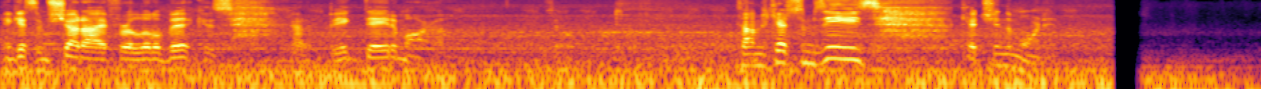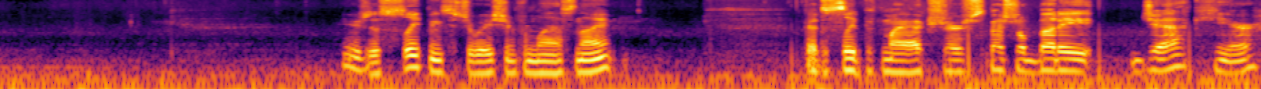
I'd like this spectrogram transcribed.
and get some shut eye for a little bit because got a big day tomorrow. So time to catch some Z's. Catch you in the morning. Here's a sleeping situation from last night. Got to sleep with my extra special buddy Jack here.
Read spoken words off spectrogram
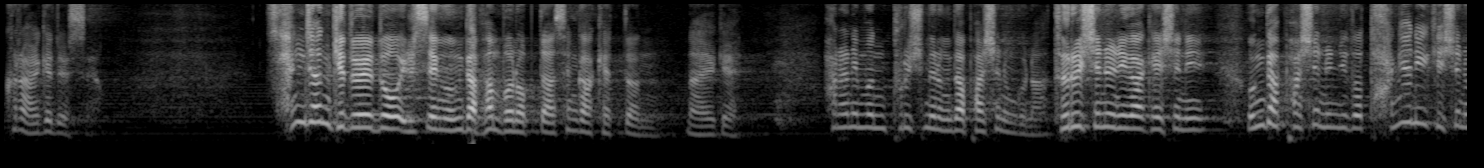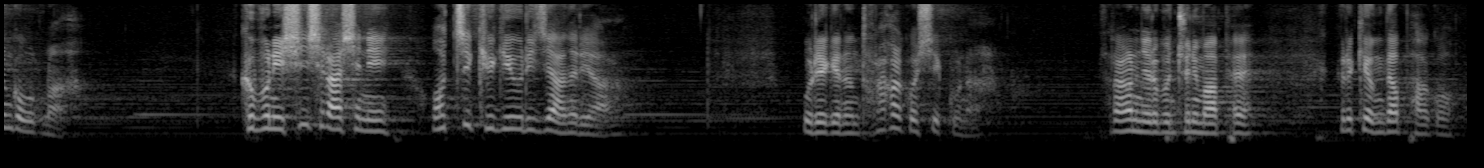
그걸 알게 됐어요. 생전 기도에도 일생 응답 한 번 없다 생각했던 나에게 하나님은 부르시면 응답하시는구나. 들으시는 이가 계시니 응답하시는 이도 당연히 계시는 거구나. 그분이 신실하시니 어찌 귀 기울이지 않으랴. 우리에게는 돌아갈 것이 있구나. 사랑하는 여러분, 주님 앞에 그렇게 응답하고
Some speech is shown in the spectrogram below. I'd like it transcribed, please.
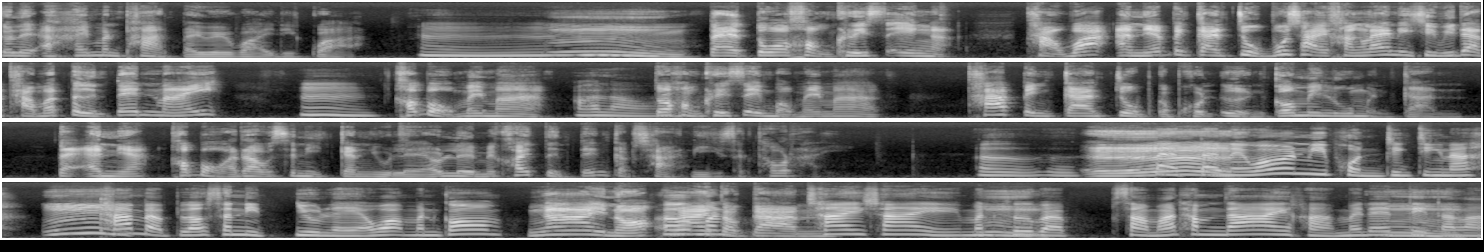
ก็เลยอะให้มันผ่านไปไวๆดีกว่าอืมอืม แต่ตัวของคริสเองอะถามว่าอันเนี้ยเป็นการจูบผู้ชายครั้งแรกในชีวิตอะถามว่าตื่นเต้นไหมอืม เขาบอกไม่มากอ๋อเหรอตัวของคริสเองบอกไม่มาก ถ้าเป็นการจูบกับคนอื่นก็ไม่รู้เหมือนกัน แต่อันเนี้ยเขาบอกว่าเราสนิทกันอยู่แล้ว เลยไม่ค่อยตื่นเต้นกับฉากนี้สักเท่าไหร่เออเออเออแต่แต่ในว่ามันมีผลจริง ๆ นะอืมถ้าแบบเราสนิทอยู่แล้วอะมันก็ง่ายเนาะเออง่ายมันต่อการใช่ใช่มันอืมคือแบบสามารถทำได้ค่ะ ไม่ได้ติดอะไร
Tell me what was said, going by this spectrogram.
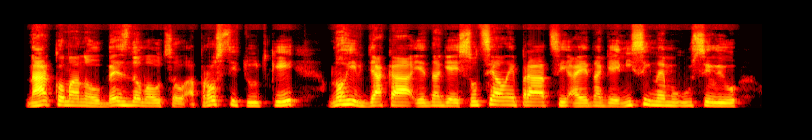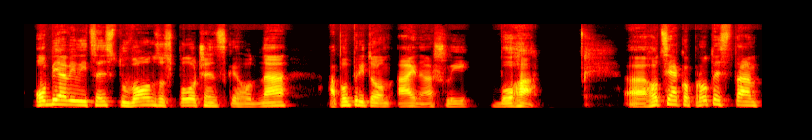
narkomanov, bezdomovcov a prostitútky, mnohí vďaka jednak jej sociálnej práci a jednak jej misijnému úsiliu objavili cestu von zo spoločenského dna a popri tom aj našli Boha. Hoci ako protestant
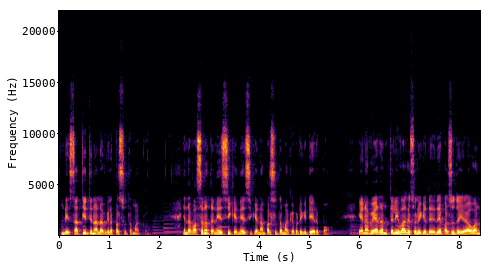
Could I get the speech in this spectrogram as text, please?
நம்முடைய சத்தியத்தினால் அவர்களை பரிசுத்தமாக்கும். இந்த வசனத்தை நேசிக்க நேசிக்க நாம் பரிசுத்தமாக்கப்பட்டுக்கிட்டே இருப்போம். ஏன்னா வேதம் தெளிவாக சொல்லிக்கிறது இதே பரிசுத்த யோவன்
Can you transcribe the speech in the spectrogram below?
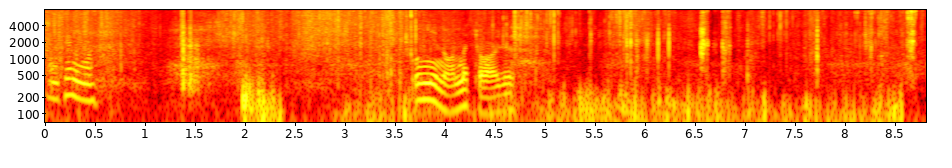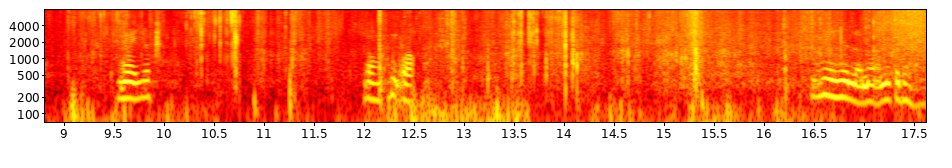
ลองเพียงมาก็มีหนอนมาจ่ออยู่เหนื่อยอยู่ลองขึ้นออกนี่อยู่แล้วเนาะมันก็ได้หัว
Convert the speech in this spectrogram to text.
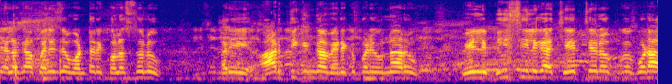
తెలగ బలిజ ఒంటరి కులస్తులు మరి ఆర్థికంగా వెనుకబడి ఉన్నారు వీళ్ళని బీసీలుగా చేర్చేలోపు కూడా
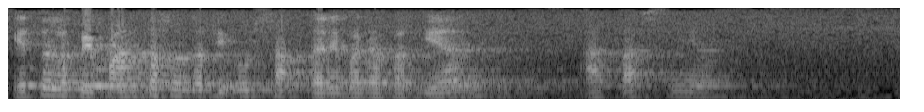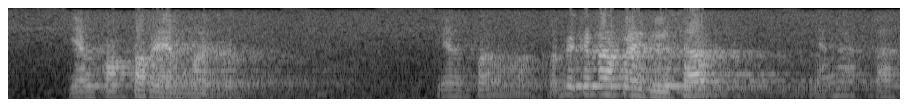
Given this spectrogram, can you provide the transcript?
itu lebih pantas untuk diusap daripada bagian atasnya. Yang kotor yang mana? Yang bawah. Tapi kenapa yang diusap? Yang atas.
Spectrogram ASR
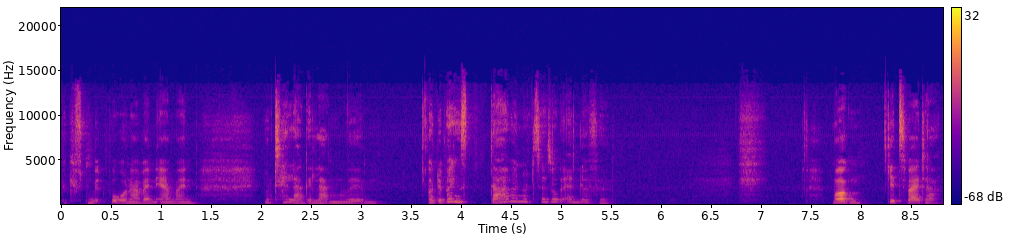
begifteten Mitbewohner, wenn er mein Nutella gelangen will. Und übrigens, da benutzt er sogar einen Löffel. Morgen geht's weiter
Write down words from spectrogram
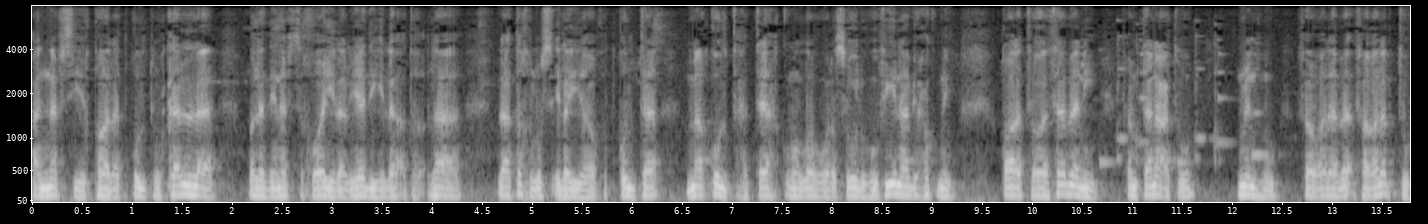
عن نفسي قالت قلت كلا والذي نفس خويل بيده لا, لا, لا تخلص إلي وقد قلت ما قلت حتى يحكم الله ورسوله فينا بحكمه. قالت فوثبني فامتنعت منه فغلب فغلبته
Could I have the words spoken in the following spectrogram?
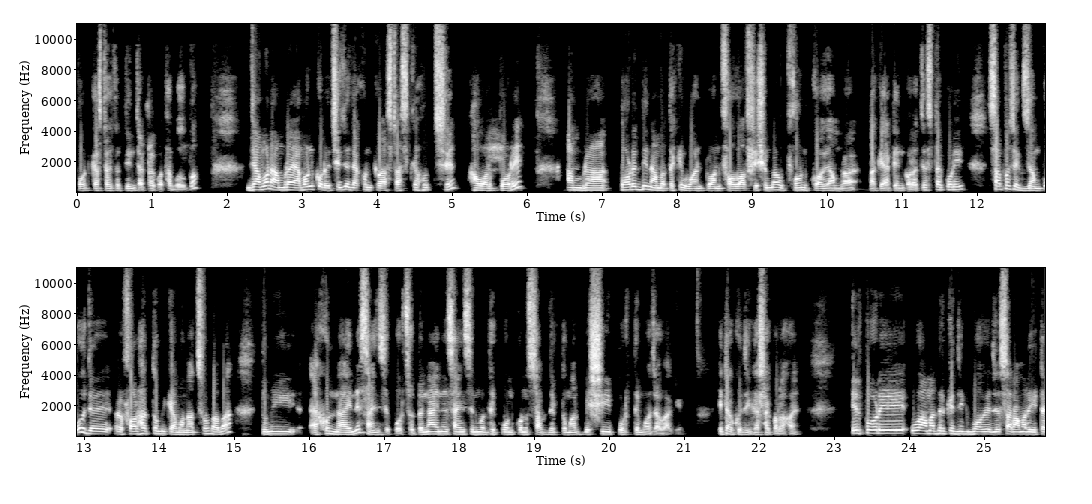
পডকাস্ট হয়তো তিন চারটার কথা বলব। যেমন আমরা এমন করেছি যে, যখন ক্লাসটা আজকে হচ্ছে, হওয়ার পরে আমরা পরের দিন আমরা তাকে one to one follow up session বা ফোন কল আমরা তাকে অ্যাটেন্ড করার চেষ্টা করি। সাপোজ এক্সাম্পল যে ফরহাদ তুমি কেমন আছো বাবা? তুমি এখন নাইনে সায়েন্সে পড়ছো। তো নাইনে সায়েন্সের মধ্যে কোন কোন সাবজেক্ট তোমার বেশি পড়তে মজা লাগে? এটা ওকে জিজ্ঞাসা করা হয়। এরপরে ও আমাদেরকে বলে যে, স্যার, আমার এটা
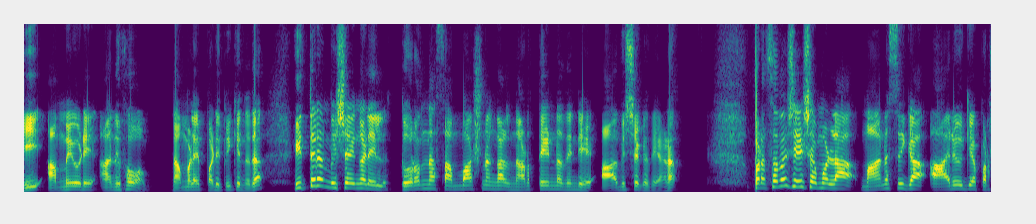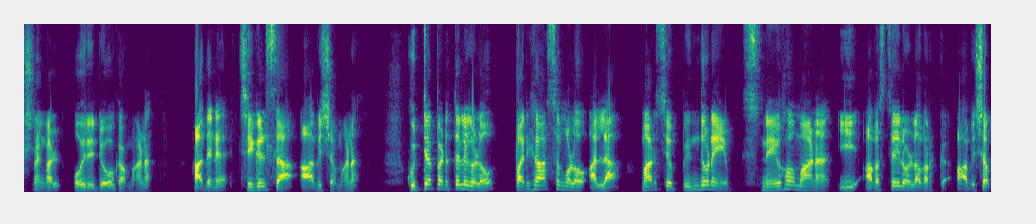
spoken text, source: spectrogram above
ഈ അമ്മയുടെ അനുഭവം നമ്മളെ പഠിപ്പിക്കുന്നത് ഇത്തരം വിഷയങ്ങളിൽ തുറന്ന സംഭാഷണങ്ങൾ നടത്തേണ്ടതിന്റെ ആവശ്യകതയാണ്. പ്രസവശേഷമുള്ള മാനസിക ആരോഗ്യ പ്രശ്നങ്ങൾ ഒരു രോഗമാണ്. അതിന് ചികിത്സ ആവശ്യമാണ്. കുറ്റപ്പെടുത്തലുകളോ പരിഹാസങ്ങളോ അല്ല മറിച്ച് പിന്തുണയും സ്നേഹവുമാണ് ഈ അവസ്ഥയിലുള്ളവർക്ക് ആവശ്യം.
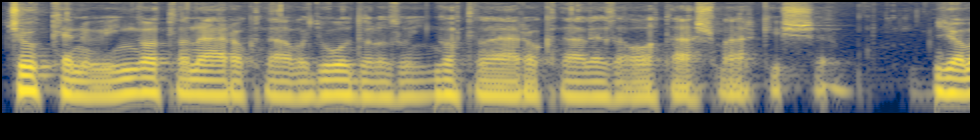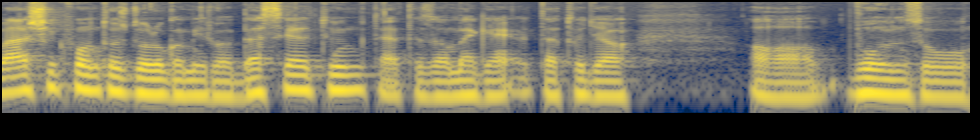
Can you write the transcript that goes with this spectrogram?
Csökkenő ingatlanáraknál, vagy oldalazó ingatlanáraknál ez a hatás már kisebb. Ugye a másik fontos dolog, amiről beszéltünk, tehát, ez a mege, tehát hogy a, a vonzó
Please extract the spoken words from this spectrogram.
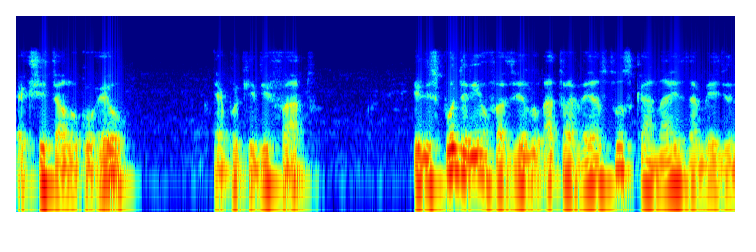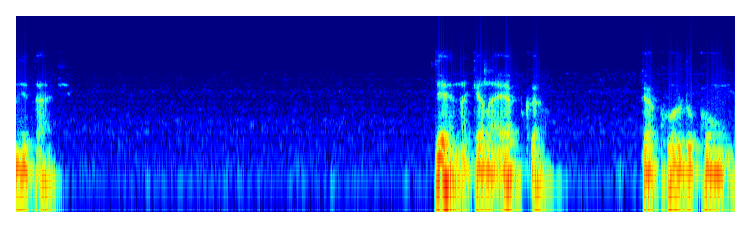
É que se tal ocorreu, é porque, de fato, eles poderiam fazê-lo através dos canais da mediunidade. E naquela época, de acordo com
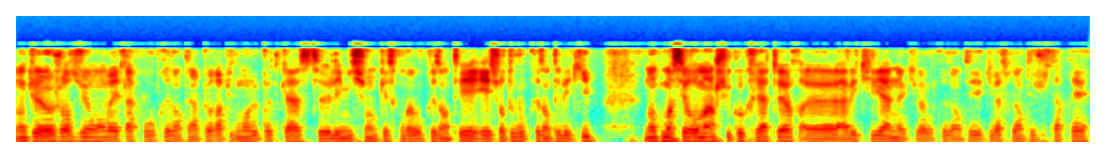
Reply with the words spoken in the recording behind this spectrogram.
Donc euh, aujourd'hui, on va être là pour vous présenter un peu rapidement le podcast, euh, l'émission, qu'est-ce qu'on va vous présenter et surtout vous présenter l'équipe. Donc moi c'est Romain, je suis co-créateur euh, avec Kylian qui va vous présenter, qui va se présenter juste après.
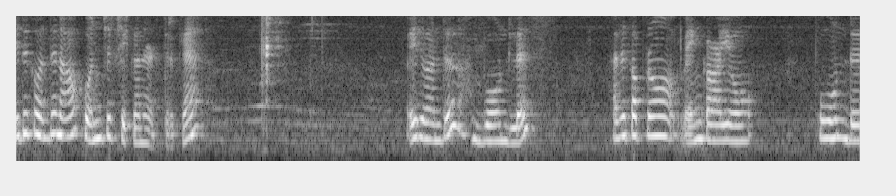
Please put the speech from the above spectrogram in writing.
இதுக்கு வந்து நான் கொஞ்சம் சிக்கன் எடுத்திருக்கேன். இது வந்து போன்லெஸ் அதுக்கப்புறம் வெங்காயம் பூண்டு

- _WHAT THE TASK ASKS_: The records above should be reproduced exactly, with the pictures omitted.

- _OUTPUT_:
I'd like this spectrogram transcribed.
and get some shut eye for a little bit because got a big day tomorrow. So time to catch some Z's. Catch you in the morning. Here's a sleeping situation from last night. Got to sleep with my extra special buddy Jack here.
Read spoken words off spectrogram
그걸 알게 됐어요. 생전 기도에도 일생 응답 한 번 없다 생각했던 나에게 하나님은 부르시면 응답하시는구나. 들으시는 이가 계시니 응답하시는 이도 당연히 계시는 거구나. 그분이 신실하시니 어찌 귀 기울이지 않으랴. 우리에게는 돌아갈 것이 있구나. 사랑하는 여러분, 주님 앞에 그렇게 응답하고
Some speech is shown in the spectrogram below. I'd like it transcribed, please.
ก็เลยอะให้มันผ่านไปไวๆดีกว่าอืมอืม แต่ตัวของคริสเองอะถามว่าอันเนี้ยเป็นการจูบผู้ชายครั้งแรกในชีวิตอะถามว่าตื่นเต้นไหมอืม เขาบอกไม่มากอ๋อเหรอตัวของคริสเองบอกไม่มาก ถ้าเป็นการจูบกับคนอื่นก็ไม่รู้เหมือนกัน แต่อันเนี้ยเขาบอกว่าเราสนิทกันอยู่แล้ว เลยไม่ค่อยตื่นเต้นกับฉากนี้สักเท่าไหร่เออเออเออแต่แต่ในว่ามันมีผลจริง ๆ นะอืมถ้าแบบเราสนิทอยู่แล้วอะมันก็ง่ายเนาะเออง่ายมันต่อการใช่ใช่มันอืมคือแบบสามารถทำได้ค่ะ ไม่ได้ติดอะไร
Tell me what was said, going by this spectrogram.
narkomanov, bezdomovcov a prostitútky, mnohí vďaka jednak jej sociálnej práci a jednak jej misijnému úsiliu objavili cestu von zo spoločenského dna a popri tom aj našli Boha. Hoci ako protestant
Could I get the speech in this spectrogram as text, please?
நம்முடைய சத்தியத்தினால் அவர்களை பரிசுத்தமாக்கும். இந்த வசனத்தை நேசிக்க நேசிக்க நாம் பரிசுத்தமாக்கப்பட்டுக்கிட்டே இருப்போம். ஏன்னா வேதம் தெளிவாக சொல்லிக்கிறது இதே பரிசுத்த யோவன்
Can you transcribe the speech in the spectrogram below?
ลองเพียงมาก็มีหนอนมาจ่ออยู่เหนื่อยอยู่ลองขึ้นออกนี่อยู่แล้วเนาะมันก็ได้หัว
Convert the speech in this spectrogram to text.
తెలగ బలిజ ఒంటరి కులస్తులు మరి ఆర్థికంగా వెనుకబడి ఉన్నారు వీళ్ళని బీసీలుగా చేర్చేలోపు కూడా
Given this spectrogram, can you provide the transcript?
itu lebih pantas untuk diusap daripada bagian atasnya. Yang kotor yang mana? Yang bawah. Tapi kenapa yang diusap? Yang atas.
Spectrogram ASR
begifteten Mitbewohner, wenn er mein Nutella gelangen will. Und übrigens, da benutzt er sogar einen Löffel. Morgen geht's weiter
Write down words from spectrogram
عن نفسي قالت قلت كلا والذي نفس خويل بيده لا, لا, لا تخلص إلي وقد قلت ما قلت حتى يحكم الله ورسوله فينا بحكمه. قالت فوثبني فامتنعت منه فغلب فغلبته
Could I have the words spoken in the following spectrogram?
পডকাস্ট হয়তো তিন চারটার কথা বলব। যেমন আমরা এমন করেছি যে, যখন ক্লাসটা আজকে হচ্ছে, হওয়ার পরে আমরা পরের দিন আমরা তাকে one to one follow up session বা ফোন কল আমরা তাকে অ্যাটেন্ড করার চেষ্টা করি। সাপোজ এক্সাম্পল যে ফরহাদ তুমি কেমন আছো বাবা? তুমি এখন নাইনে সায়েন্সে পড়ছো। তো নাইনে সায়েন্সের মধ্যে কোন কোন সাবজেক্ট তোমার বেশি পড়তে মজা লাগে? এটা ওকে জিজ্ঞাসা করা হয়। এরপরে ও আমাদেরকে বলে যে, স্যার, আমার এটা
spoken text, source: spectrogram above
ഈ അമ്മയുടെ അനുഭവം നമ്മളെ പഠിപ്പിക്കുന്നത് ഇത്തരം വിഷയങ്ങളിൽ തുറന്ന സംഭാഷണങ്ങൾ നടത്തേണ്ടതിന്റെ ആവശ്യകതയാണ്. പ്രസവശേഷമുള്ള മാനസിക ആരോഗ്യ പ്രശ്നങ്ങൾ ഒരു രോഗമാണ്. അതിന് ചികിത്സ ആവശ്യമാണ്. കുറ്റപ്പെടുത്തലുകളോ പരിഹാസങ്ങളോ അല്ല മറിച്ച് പിന്തുണയും സ്നേഹവുമാണ് ഈ അവസ്ഥയിലുള്ളവർക്ക് ആവശ്യം.
Can you write the transcript that goes with this spectrogram?
Csökkenő ingatlanáraknál, vagy oldalazó ingatlanáraknál ez a hatás már kisebb. Ugye a másik fontos dolog, amiről beszéltünk, tehát, ez a mege, tehát hogy a, a vonzó
Please extract the spoken words from this spectrogram.
É que se tal ocorreu, é porque, de fato, eles poderiam fazê-lo através dos canais da mediunidade. E naquela época, de acordo com
Reply with the words spoken in the recording behind this spectrogram.
Donc euh, aujourd'hui, on va être là pour vous présenter un peu rapidement le podcast, euh, l'émission, qu'est-ce qu'on va vous présenter et surtout vous présenter l'équipe. Donc moi c'est Romain, je suis co-créateur euh, avec Kylian qui va vous présenter, qui va se présenter juste après.
Please put the speech from the above spectrogram in writing.
இதுக்கு வந்து நான் கொஞ்சம் சிக்கன் எடுத்திருக்கேன். இது வந்து போன்லெஸ் அதுக்கப்புறம் வெங்காயம் பூண்டு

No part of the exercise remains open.